Charging that "naive" high school students are being pressured into obtaining drugs for undercover police officers, the American Civil Liberties Union filed suit Thursday to allow students facing drug-related expulsions to present evidence that they were entrapped.
The lawsuit challenges what the ACLU says is the Los Angeles Unified School District's policy of automatically expelling students found to have committed drug offenses without taking into consideration that students may have obtained narcotics to satisfy the repeated demands of an on-campus police officer.
"Officers have in certain instances cajoled, pressured and repeatedly requested students to obtain narcotics for them, even when students initially state that they cannot or will not obtain and do not know where to obtain the narcotics," the ACLU said in its lawsuit against the school district, filed in Los Angeles Superior Court.
As a result, say attorneys for the ACLU and the Legal Aid Foundation of Los Angeles, some students with no history of discipline problems are being deprived of their right to complete their education.
The lawsuit stems from a 12-year-old program launched by the Los Angeles Police Department in which young undercover agents register as students at area high schools, making an estimated 150 to 250 drug-related arrests at the end of each semester, according to police.
The ACLU several years ago unsuccessfully challenged the program as a violation of students' constitutional rights. The new lawsuit does not attack the program itself but simply school policies that do not allow students to present entrapment as a defense against expulsion, ACLU attorney Catherine Leslie said.
The suit attacks a school district policy adopted in 1985 that requires expulsion review committees to expel students who are caught selling drugs on campus, leaving no room for argument that a student may have been induced to commit the offense by a police officer.
School district spokesman Bill Rivera conceded that the policy "limited the flexibility" of principals and review committees to dismiss expulsion proceedings in drug cases. But students who feel they have been treated unfairly can still appeal their expulsion to the school board, and they can present entrapment as a defense, he said.
"If four board members were convinced that entrapment was an issue, they could vote it down," he said. Rivera said he could not recall whether the board had ever reversed the recommendations of its review committees on an expulsion matter.
Rivera defended the undercover program as an "effective" one. "We think it perhaps has helped to curb the sale of drugs on campus," he said.
A Police Department spokesman said undercover officers undergo an intensive training program, which includes "a thorough indoctrination" on how to avoid entrapment, before going into the schools.
Cmdr.

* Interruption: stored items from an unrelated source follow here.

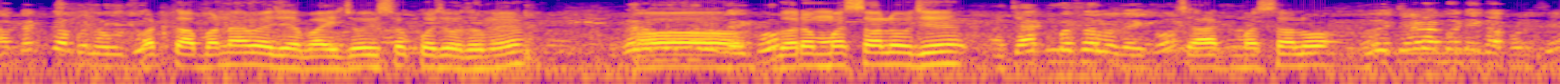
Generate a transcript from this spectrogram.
કટકા બનાવું છું. કટકા બનાવે છે ભાઈ જોઈ શકો છો તમે. ગરમ મસાલો છે. ચાટ મસાલો ચાટ મસાલો હવે ચણા બટેકા પડશે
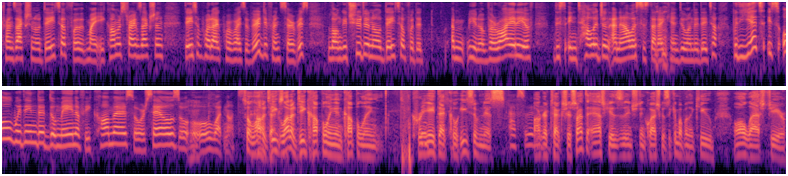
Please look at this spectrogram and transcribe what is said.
transactional data for my e-commerce transaction. Data product provides a very different service. Longitudinal data for the um, you know, variety of this intelligent analysis that I can do on the data, but yet it's all within the domain of e-commerce or sales or, or whatnot. So a lot, of de- Context. lot of decoupling and coupling to create that cohesiveness Absolutely. architecture. So I have to ask you, this is an interesting question because it came up on the cube all last year.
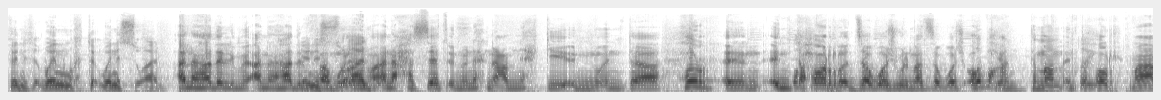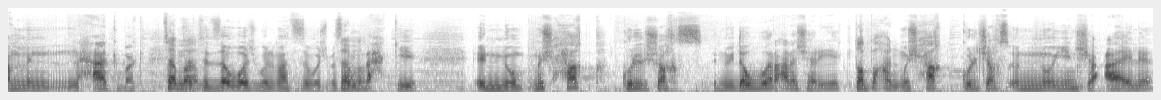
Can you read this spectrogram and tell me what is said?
فين وين مخت... وين السؤال؟ أنا هذا اللي أنا هذا اللي يعني فاهمه السؤال أنا حسيت إنه نحن عم نحكي إنه أنت حر. إن- أنت حر تزوج ولا ما تتزوج أوكي. طبعاً. تمام أنت طيب. حر. ما عم نحاكمك. تمام. تتزوج ولا ما تتزوج. بس تمام. عم بحكي إنه مش حق كل شخص إنه يدور على شريك. طبعا. مش حق كل شخص إنه ينشأ عائلة.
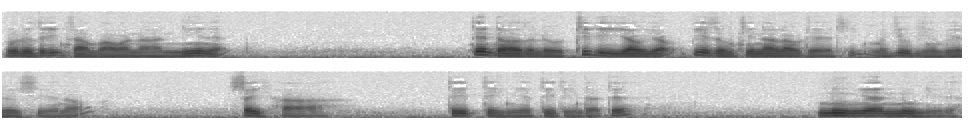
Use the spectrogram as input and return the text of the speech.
ဘုလိုသတိပ္ပံဘာဝနာနည်းနဲ့တင့်တော်သလိုထိတိရောက်ရောက်ပြည့်စုံကျင့်တဲ့လောက်တဲ့အထိမပြုတ်ပြင်ပေးလို့ရှိရင်တော့စိတ်ဟာတိတ်တိမ်မြဲတိတ်တိမ်တတ်တယ်နုမြဲနုနေတယ်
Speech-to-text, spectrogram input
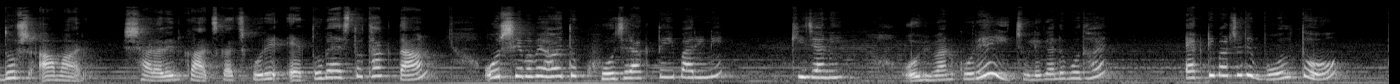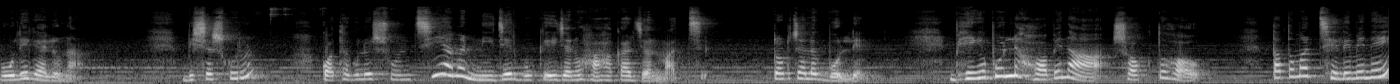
দোষ আমার। সারাদিন কাজ কাজ করে এত ব্যস্ত থাকতাম, ওর সেভাবে হয়তো খোঁজ রাখতেই পারিনি। কি জানি, অভিমান করেই চলে গেল বোধ হয় একটিবার যদি বলতো, বলে গেল না। বিশ্বাস করুন কথাগুলো শুনছি, আমার নিজের বুকেই যেন হাহাকার জন্মাচ্ছে। টোটোচালক বললেন, ভেঙে পড়লে হবে না, শক্ত হও। তা তোমার ছেলে মেয়ে নেই?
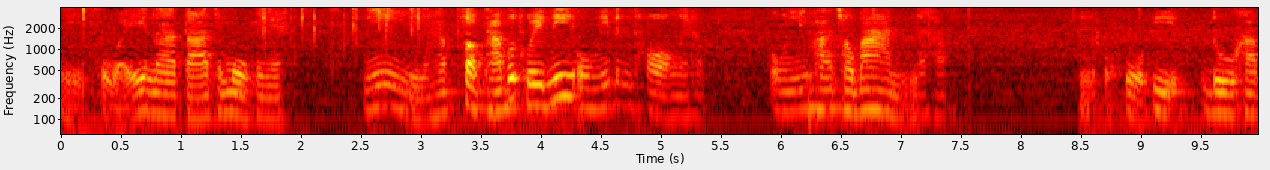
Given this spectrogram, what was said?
นี่สวยหน้าตาจมูกเป็นไงนี่นะครับ สอบถามผู้คุยนี่องค์นี้เป็นทองเลยครับ องค์นี้พระชาวบ้านนะครับโอ้โหพี่ดูครับ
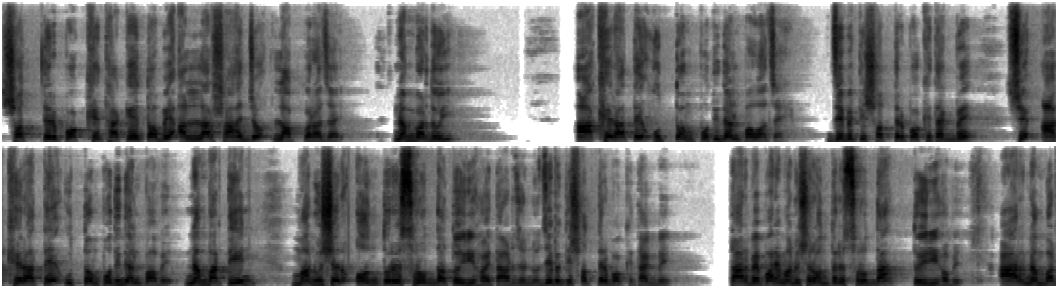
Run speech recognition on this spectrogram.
সত্যের পক্ষে থাকে, তবে আল্লাহর সাহায্য লাভ করা যায়। নাম্বার দুই, আখেরাতে উত্তম প্রতিদান পাওয়া যায়। যে ব্যক্তি সত্যের পক্ষে থাকবে, সে আখেরাতে উত্তম প্রতিদান পাবে। নাম্বার তিন মানুষের অন্তরে শ্রদ্ধা তৈরি হয় তার জন্য। যে ব্যক্তি সত্যের পক্ষে থাকবে, তার ব্যাপারে মানুষের অন্তরে শ্রদ্ধা তৈরি হবে। আর নাম্বার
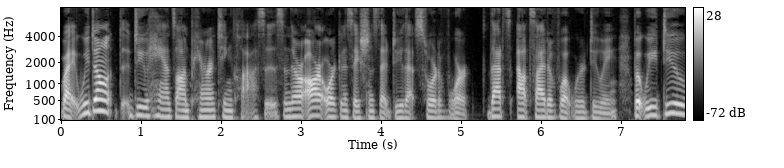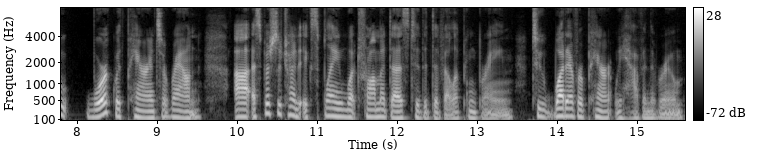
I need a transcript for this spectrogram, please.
Right. We don't do hands on parenting classes, and there are organizations that do that sort of work. That's outside of what we're doing. But we do work with parents around, uh, especially trying to explain what trauma does to the developing brain to whatever parent we have in the room,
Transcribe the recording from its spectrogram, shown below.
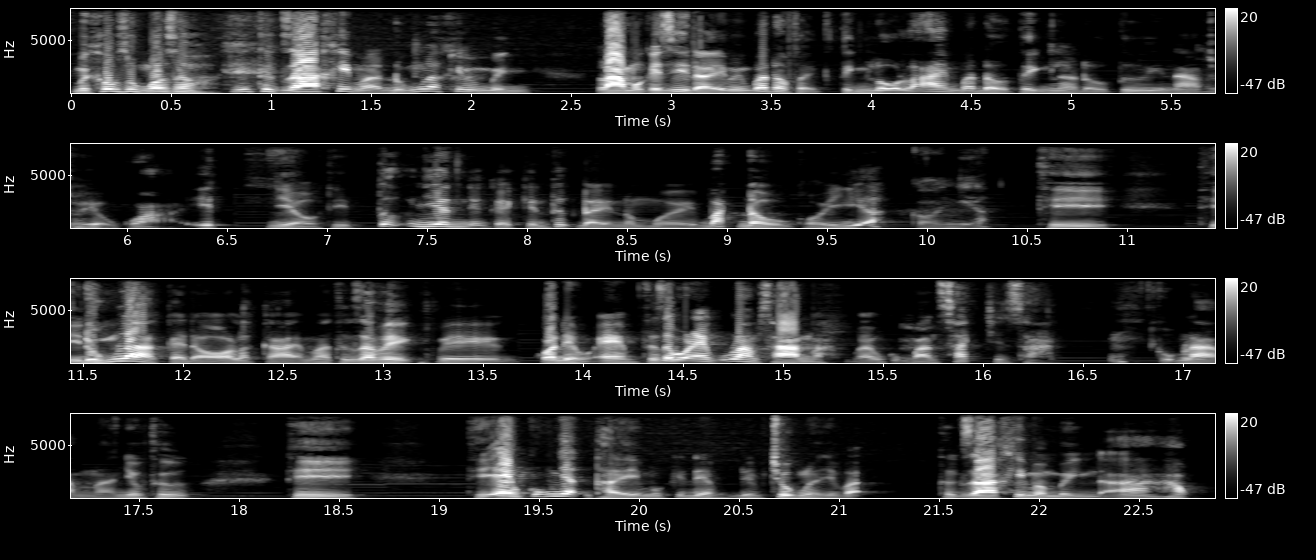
mình không dùng bao giờ. Nhưng thực ra khi mà đúng là khi mà mình làm một cái gì đấy mình bắt đầu phải tính lỗ lãi mình bắt đầu tính là đầu tư như nào cho ừ. hiệu quả ít nhiều thì tự nhiên những cái kiến thức đấy nó mới bắt đầu có ý nghĩa. Có ý nghĩa. Thì thì đúng là cái đó là cái mà thực ra về về quan điểm của em. Thực ra bọn em cũng làm sàn mà bọn em cũng bán sách trên sàn cũng làm à, nhiều thứ. Thì thì em cũng nhận thấy một cái điểm điểm chung là như vậy. Thực ra khi mà mình đã học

William Booth said the purpose of the program "is not to cajole or introduce or encourage students to get involved in the criminal activity of peddling dope. Our purpose is to detect and arrest dope peddlers, whether they're students or not."